Can I take parental leave when my child dies?
The loss of a child can be truly devastating on their family. Recent changes to employment law seek to alleviate some of the distress parents go through by increasing their minimum leave entitlement following the death of a child.
Changes to the law
From 6 April 2020, the Parental Bereavement Leave and Pay Regulations give parents a legal right to two weeks paid leave following the loss of a child under 18, or a stillbirth after 24 weeks’ pregnancy.
Known as ‘Jack’s Law’ in memory of Jack Herd, the new provisions ensure compassion from employers to grieving parents. Jack’s mother, Lucy Herd, campaigned tirelessly for change when following 23 month old Jack’s tragic death by drowning in the family pond, his father was forced to return to work after only three days off. At that time the law only guaranteed a minimum of three days bereavement leave for parents including the day of the funeral.
The new regulations give a statutory right to two weeks paid parental bereavement leave. Importantly, this allowance can be taken in one two week block, or two one week blocks. Leave may be taken at any point in the first 56 weeks after the child’s death, so that painful occasions like the first anniversary of the death are covered. If more than one child dies, parents receive two weeks leave for each child.
Who can be eligible?
This right applies not only to biological parents. Adoptive parents and those with parental responsibility for the child (for at least four weeks before they died) are eligible. Intended parents, referring to those due to become a parent through surrogacy, are also entitled.
Parents must be classed as employees to benefit from the regulations. Self-employed parents and those classed as workers (where employment is more casual) are not entitled to statutory parental bereavement leave (they may receive statutory pay for the time they take off). Employees are entitled to take parental bereavement leave from their first day of employment.
What will I be paid?
You will only be paid for the leave if you have been employed for at least 26 weeks (6 months) at the date of your child’s death. Pay will be at the same rate as statutory maternity/ paternity pay per week unless your employment contract is more generous.

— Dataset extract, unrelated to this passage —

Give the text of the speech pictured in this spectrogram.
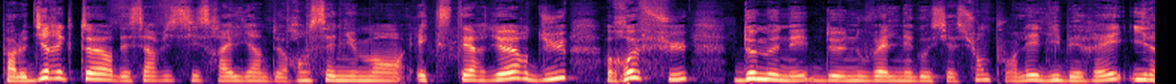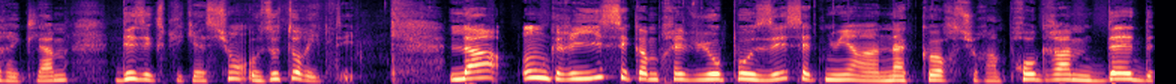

Do I have a claim if my child dies?
Whilst no money can ever compensate for the loss sometimes the process of bringing a claim can answer questions about what happened and why. Compensation can also help if there is a financial burden.
Claims involving stillbirth
A stillbirth caused by negligence in pregnancy/birth can be subject of legal claim. In a successful claim you might get damages for pain and suffering, both physical and mental including the ‘loss of satisfaction from concluding pregnancy’. You can also claim for counselling, lost earnings, funeral costs and expenditure on your stillborn baby.
Learn more by visiting our Stillbirth page
Loss of a child under aged 18
When a child dies there is a claim for their pain and suffering and also any financial losses. Whilst it would be unusual circumstances, if someone was dependant upon the child, for example as a carer, there may also be a claim for the loss of their financial or caring contribution.
There is also a statutory bereavement award payable to parents if a child dies. This is payable only once (not to each parent). The sum increased for deaths after 1 May 2020 from £12,980 to £15,120.